Bridget Feeney | Thursday, August 30, 2012

While many students interned with businesses to advance their careers or traveled to sunny beaches for vacation this summer, senior Allison Zandarski completed biological research and presented it at a conference in Alaska.  

Zandarski and Amy Gillan, assistant professor of teacher education, collaborated over the summer on research, experiments and investigations as part of their Student Independent Study and Research (SISTAR) grant. Awarded in the spring, the grant pairs a faculty member and a student to work on a scholarly or creative project together.

Zandarski said the SISTAR grant facilitated a great summer learning experience that will prove valuable beyond her time at Saint Mary’s.
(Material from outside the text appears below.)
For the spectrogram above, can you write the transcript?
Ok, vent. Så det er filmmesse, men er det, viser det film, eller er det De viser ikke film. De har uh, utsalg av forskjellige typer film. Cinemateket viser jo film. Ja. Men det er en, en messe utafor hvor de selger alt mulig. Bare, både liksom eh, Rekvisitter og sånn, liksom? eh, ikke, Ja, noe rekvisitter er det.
“I learned that no matter how crazy or impossible your dream seems you have to be faithful and diligent in order to achieve it,” she said. “Dr. Gillan has helped me to understand that no matter the odds, you have to do what makes you happy or else you’re almost guaranteed to be the opposite.”
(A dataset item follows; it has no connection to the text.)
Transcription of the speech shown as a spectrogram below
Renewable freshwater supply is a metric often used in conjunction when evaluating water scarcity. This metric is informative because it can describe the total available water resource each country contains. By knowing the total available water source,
A biology major, Zandarski was awarded the grant to analyze and study the potential restoration of a freshwater lake near Saint Mary’s and document the pair’s collaborative efforts and findings.

“Allison studied a nearby lake from an ecological stance and I documented her work in order to create video-supported curricula to support a ‘flipped classroom’ model of science education,” said Gillan.
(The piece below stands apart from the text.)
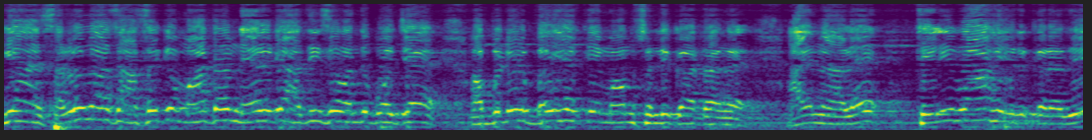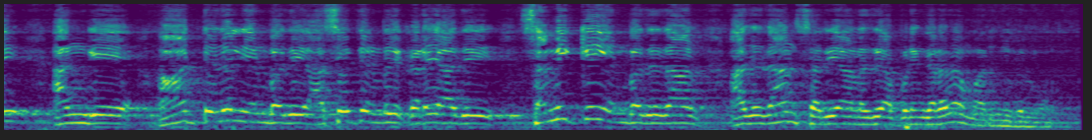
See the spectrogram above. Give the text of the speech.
ஏன்? சல்லதாசன் அசைக்க மாட்டான். நேரடியாக அதிசயம் வந்து போச்சே. அப்படின்னு பைஹக்கை மாம் சொல்லி காட்டுறாங்க. அதனால தெளிவாக இருக்கிறது அங்கே ஆட்டுதல் என்பது அசைத்தல் என்பது கிடையாது. சமிக்கை என்பதுதான். அதுதான் சரியானது அப்படிங்கிறத நம்ம கொள்வோம்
The grant, which stipulates the recipients must spend eight weeks during the summer between the student’s junior and senior year researching a scholarly project, also gave Zandarski and Gillan the opportunity to travel in June when the pair flew to Alaska to present their research at the National Marine Educators Conference.

Zandarski and Gillan said the trip to Alaska was the highlight of their SISTAR experience.

“Traveling to Alaska was definitely my favorite part,” Zandarski said. “Dr. Gillan and I got to see a lot of the Alaskan countryside and do a lot of fun stuff like hiking, biking and climbing glaciers. It was so great and I got to learn a lot about marine life and how we affect the environment.”

Gillan said the trip was a one-of-a-kind experience that strengthened her bond with Zandarski.

“Our trip to Alaska to present our research at the National Marine Educators Conference in June was the icing on the cake,” she said. “We started out with a great working relationship that morphed into a friendship that will last a lifetime.”

Despite their strong working relationship and productive trip to Alaska, Gillan and Zandarski both said the summer was not without its problems.

“The physical work at the lake was by far the most challenging aspect,” said Gillan. “It was hot and dirty work – shoveling the lake muck, siphoning lake water with a cantankerous gas-powered pump and hauling the 12 horse troughs that we used for the microcosms.”

But Zandarski said she refused to allow these setbacks to ruin her summer or negatively impact her work by maintaining a positive attitude.

“My motto for the summer was ‘Just keep testing,'” she said. “Truly the way I over came the many discouragements was just by staying positive and organized.”